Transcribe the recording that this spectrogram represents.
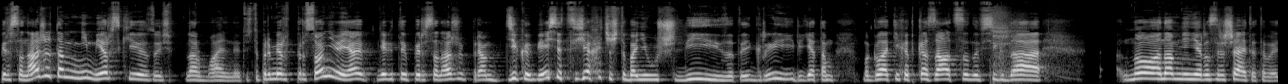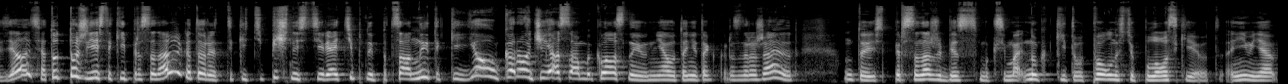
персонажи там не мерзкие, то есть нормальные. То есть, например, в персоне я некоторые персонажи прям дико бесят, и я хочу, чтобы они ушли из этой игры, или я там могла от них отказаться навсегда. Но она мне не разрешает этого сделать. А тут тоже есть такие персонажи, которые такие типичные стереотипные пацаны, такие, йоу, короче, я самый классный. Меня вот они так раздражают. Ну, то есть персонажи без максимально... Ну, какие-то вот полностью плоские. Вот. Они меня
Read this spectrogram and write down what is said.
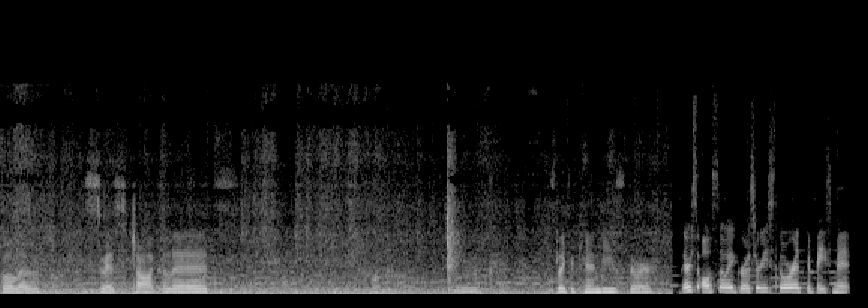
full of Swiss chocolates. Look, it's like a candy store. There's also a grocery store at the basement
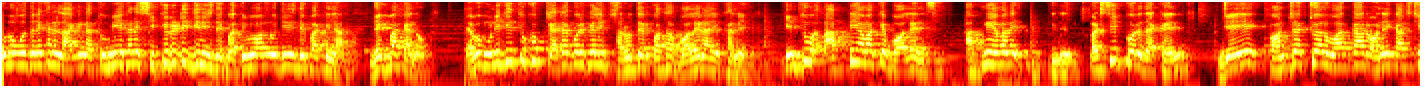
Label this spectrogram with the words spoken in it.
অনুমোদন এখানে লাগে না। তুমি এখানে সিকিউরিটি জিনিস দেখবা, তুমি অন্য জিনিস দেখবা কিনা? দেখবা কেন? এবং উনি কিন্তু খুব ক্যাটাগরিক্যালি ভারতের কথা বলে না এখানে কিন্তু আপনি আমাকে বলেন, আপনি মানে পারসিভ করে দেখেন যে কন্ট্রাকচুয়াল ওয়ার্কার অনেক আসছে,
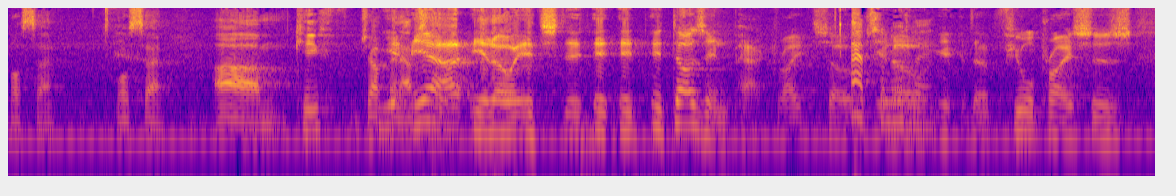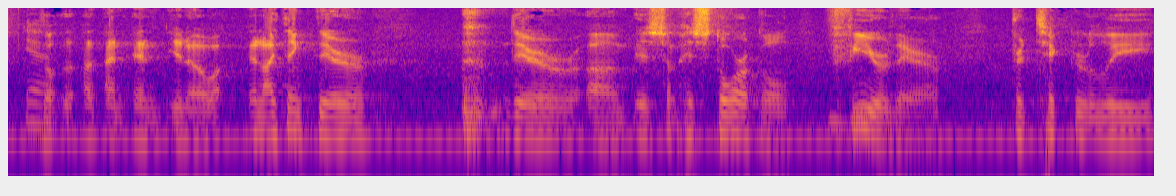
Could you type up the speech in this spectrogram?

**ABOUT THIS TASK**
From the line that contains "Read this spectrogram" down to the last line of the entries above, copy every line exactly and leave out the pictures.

**YOUR SOLUTION**
Read this spectrogram and write down what is said.
full of Swiss chocolates. Look, it's like a candy store. There's also a grocery store at the basement
Label this spectrogram with the words spoken in it.
অনুমোদন এখানে লাগে না। তুমি এখানে সিকিউরিটি জিনিস দেখবা, তুমি অন্য জিনিস দেখবা কিনা? দেখবা কেন? এবং উনি কিন্তু খুব ক্যাটাগরিক্যালি ভারতের কথা বলে না এখানে কিন্তু আপনি আমাকে বলেন, আপনি মানে পারসিভ করে দেখেন যে কন্ট্রাকচুয়াল ওয়ার্কার অনেক আসছে,
Could you type up the speech in this spectrogram?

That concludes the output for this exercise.